T-shaped people Refers to people who have a deep interest and expertise in one skill—that’s the vertical base of the T—but who also, over the course of their careers, continue to branch out into many different areas of knowledge. IDEO’s Tim Brown maintains that the best designers are T-shaped people, and that, ideally, as they evolve, both the base and the top of the T should keep growing together.
Thinkering A blend of thinking and tinkering, this refers to a process in which working with physical (and sometimes virtual) objects can serve to stimulate productive inquiry, learning, and new ideas. The phenomenon of thinkering is currently being studied by IIT’s Institute for Design (which has begun to experiment with creating “thinkering spaces” in libraries). The term’s origins are unclear, but one early appearance was in Michael Ondaatje’s novel The English Patient where it was used to suggest “collecting a thought as one tinkers with a half-completed bicycle.”
Three Gears of Design According to Heather Fraser of the Rotman School of Management, observational research to try to better understand user needs is the first gear in what she calls the Three Gears of Design for business. The second gear takes those observations accumulated in that first phase and uses them as the basis for creating sketches and prototypes of new ideas and innovations. The third gear involves redesigning a company’s system of activities (the way it operates) in order to realize and optimize the possibilities that emerge from those first two gears of the design process.
Touch points Refers to all the various points of contact between a brand and consumers—packaging, advertising, in-store experience, telephone product support, etc. To design a cohesive experience, all the touch points should be integrated.
Transformation design An attempt to completely reinvent existing structures, systems, and organizations by applying principles of design. In the business sector, for example, transformation design can be used to cohesively change many aspects of a company to meet demands for more openness, innovation, transparency, sustainability, consistency, and corporate responsibility. Bruce Mau uses the term “massive change” to refer to this kind of cultural/organizational transformation.
Transformational metaphor Wherein a company might begin to think of itself as something very different, which, in turn, would change the way it behaves (for example, a bank might begin to model itself after a boutique hotel). In his 1998 manifesto, Bruce Mau declared that every product, every service, every brand “has the ability to stand for something else.” When a company takes this approach, it can have a liberating effect by opening up new possibilities and offering fresh ways to present itself to the public.

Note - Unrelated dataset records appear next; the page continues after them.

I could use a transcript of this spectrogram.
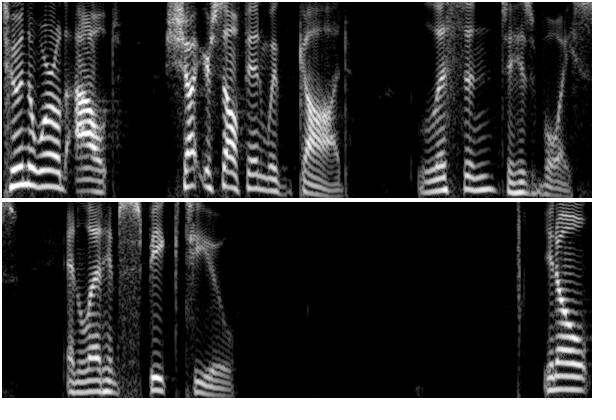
Tune the world out. Shut yourself in with God. Listen to His voice and let Him speak to you. You know,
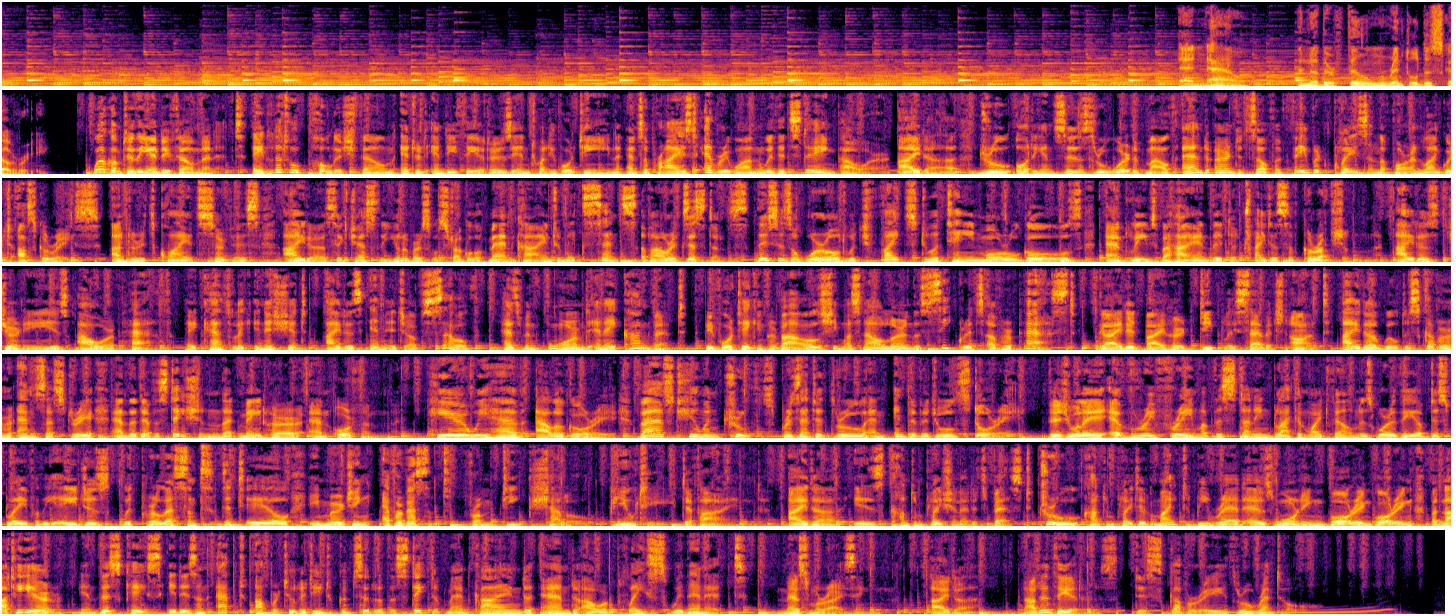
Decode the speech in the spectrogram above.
And now, another film rental discovery. Welcome to the Indie Film Minute. A little Polish film entered indie theaters in 2014 and surprised everyone with its staying power. Ida drew audiences through word of mouth and earned itself a favorite place in the foreign language Oscar race. Under its quiet surface, Ida suggests the universal struggle of mankind to make sense of our existence. This is a world which fights to attain moral goals and leaves behind the detritus of corruption. Ida's journey is our path. A Catholic initiate, Ida's image of self has been formed in a convent. Before taking her vows, she must now learn the secrets of her past. Guided by her deeply savaged aunt, Ida will discover her ancestry and the devastation that made her an orphan. Here we have allegory, vast human truths presented through an individual's story. Visually, every frame of this stunning black and white film is worthy of display for the ages, with pearlescent detail emerging effervescent from deep shadow, beauty defined. Ida is contemplation at its best. True, contemplative might be read as warning, boring, boring, but not here. In this case, it is an apt opportunity to consider the state of mankind and our place within it. Mesmerizing. Ida. Not in theaters. Discovery through rental.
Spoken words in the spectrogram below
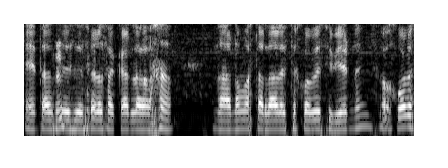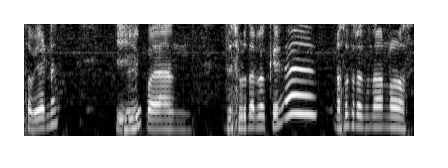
Entonces espero sacarlo. no, no más tardar este jueves y viernes, o jueves o viernes, y puedan disfrutar lo que ah, nosotros no nos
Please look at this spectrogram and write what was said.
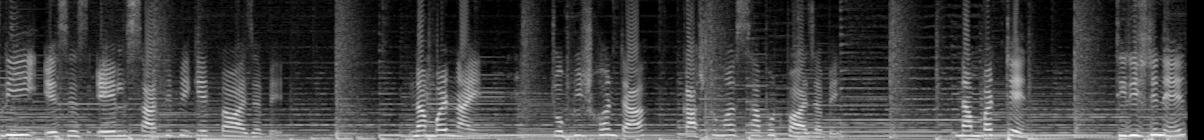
free SSL certificate পাওয়া যাবে। নাম্বার নাইন, চব্বিশ ঘণ্টা কাস্টমার সাপোর্ট পাওয়া যাবে। নাম্বার টেন, তিরিশ দিনের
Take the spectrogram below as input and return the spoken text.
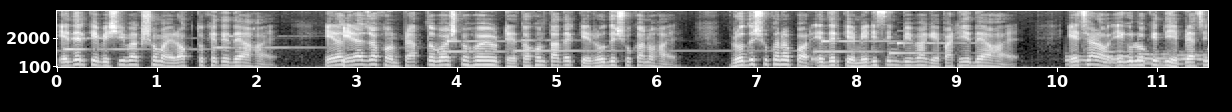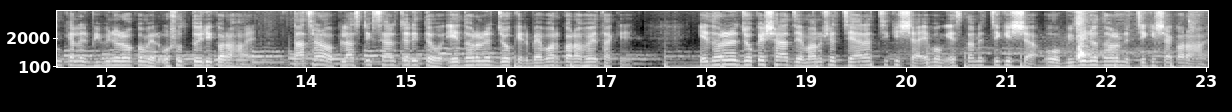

Unfocus group To try to move beyond the rigidity of question-and-answer focus groups, IDEO researchers began to conduct “unfocus groups” in which participants were encouraged to tell stories, draw pictures, and assemble collages—all designed to elicit contributions from the whole group and release inhibitions. Meanwhile, snippets of side conversations between group members were recorded, to get a sense of what people were really thinking.
Universal design A form of design that aims to achieve accessibility for all end users, including those who may be aging, have disabilities, or have other special needs. To succeed, this type of design must be flexible, simple, intuitive, perceptible (easily understood), and forgiving, according to the Center for Universal Design.
Wayfinding Refers to the process by which people attempt to navigate through an experience or a physical space relying on available cues and information as a guide. Designers may try to present and arrange that information in a manner that leads people along a desired path.
Wicked problems Multi-faceted and complex problems whose incomplete or contradictory nature is such that each attempted solution often seems to create a new problem.